Men and women age 18–50 years who had a diagnosis of schizophrenia or schizophreniform psychosis according to the DSM-IV criteria were eligible for the study. All patients were hospitalized at baseline and through day 28 after random assignment to treatment. A total number of 42 inpatients of the Department of Psychiatry and Psychotherapy of the University of Cologne participated in the study. In all, 37 patients were suffering from acute paranoid schizophrenia (DSM-IV 295.30). Another 5 patients were initially diagnosed as suffering from schizophreniform psychosis (DSM-IV 295.40) based on the duration of illness, but were followed-up and diagnosed with paranoid schizophrenia after completing the study. Only acutely psychotic patients with a total Brief Psychiatric Rating Scale (BPRS) score ⩾36 and a BPRS THOT factor (thought disorders) score ⩾12 were eligible to participate. Patients with a positive urine drug screening for illicit drugs in general and cannabinoids in particular were not allowed to participate to avoid an interaction of currently bioactive cannabinoids (including cannabidiol) with treatment. Further exclusion criteria were relevant psychiatric disorders including substance use disorders, previous treatment with a depot antipsychotic within 3 months before the participation in the study, a history of treatment resistance, defined by the persistence of severe symptoms despite adequate treatment with at least two antipsychotics or prior treatment with clozapine, a relevant and/or unstable medical condition and an insufficient contraception, pregnancy or breast-feeding in female patients.
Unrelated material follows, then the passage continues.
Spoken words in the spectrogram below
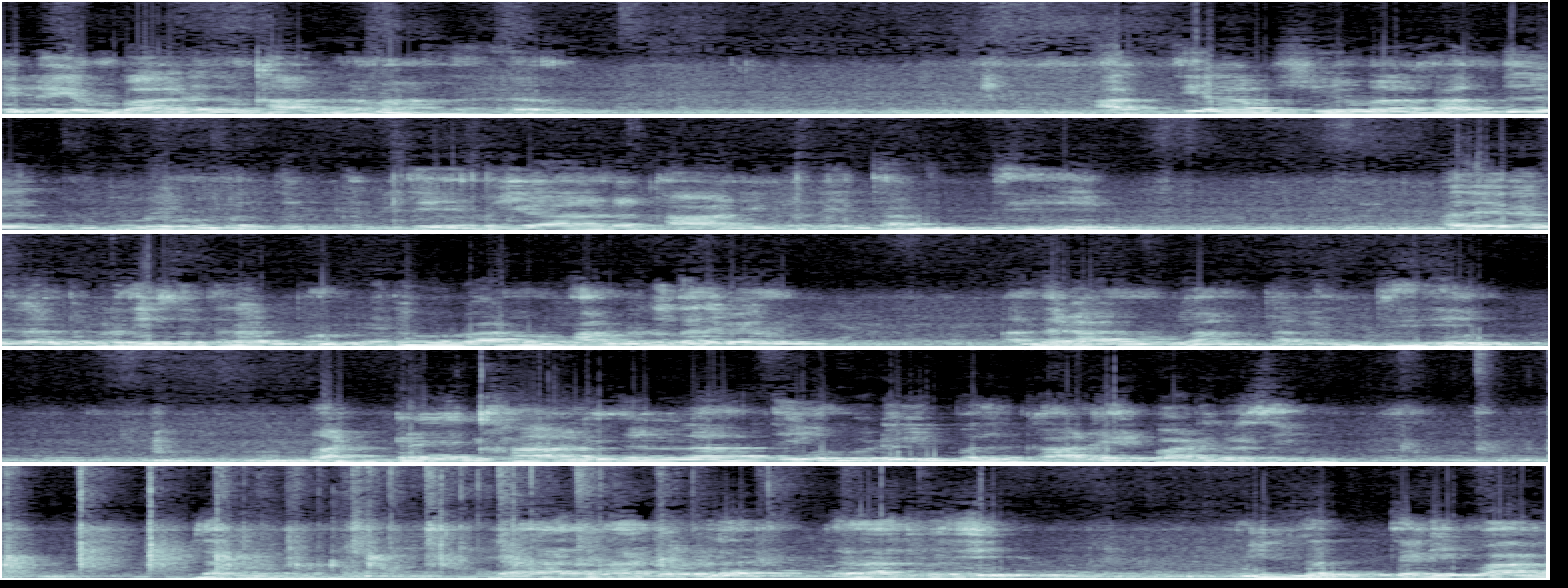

Serum levels of anandamide, palmityolethanolamide and oleoylethanolamide were determined at baseline, day 14 and day 28 by liquid chromatography/mass spectrometry as described previously. 24, 25
FAAH activity was measured at 37 °C for 30 min in 0.5 ml of Tris buffer (50 m, pH 7.5) containing fatty acid-free bovine serum albumin (0.05%, w/v), protein from tissue homogenates of the rat brain membranes (50 μg), cannabidiol (0.3 μ, 1 μ, 3 μ, 10 μ, 30 μ, 0.3 m, 0.1 m, and 1 m) and ( 3 H-ethanolamine) anandamide (10 000 d.p.m., specific activity 20 Ci mmol −1 ). For concentration response the drug CBD was dissolved in dimethyl sulfoxide and added to the samples at a final concentration of 1% dimethyl sulfoxide. The reactions were stopped with chloroform/methanol (1:1, 1 ml), and radioactivity was measured in the aqueous layers by liquid scintillation counting.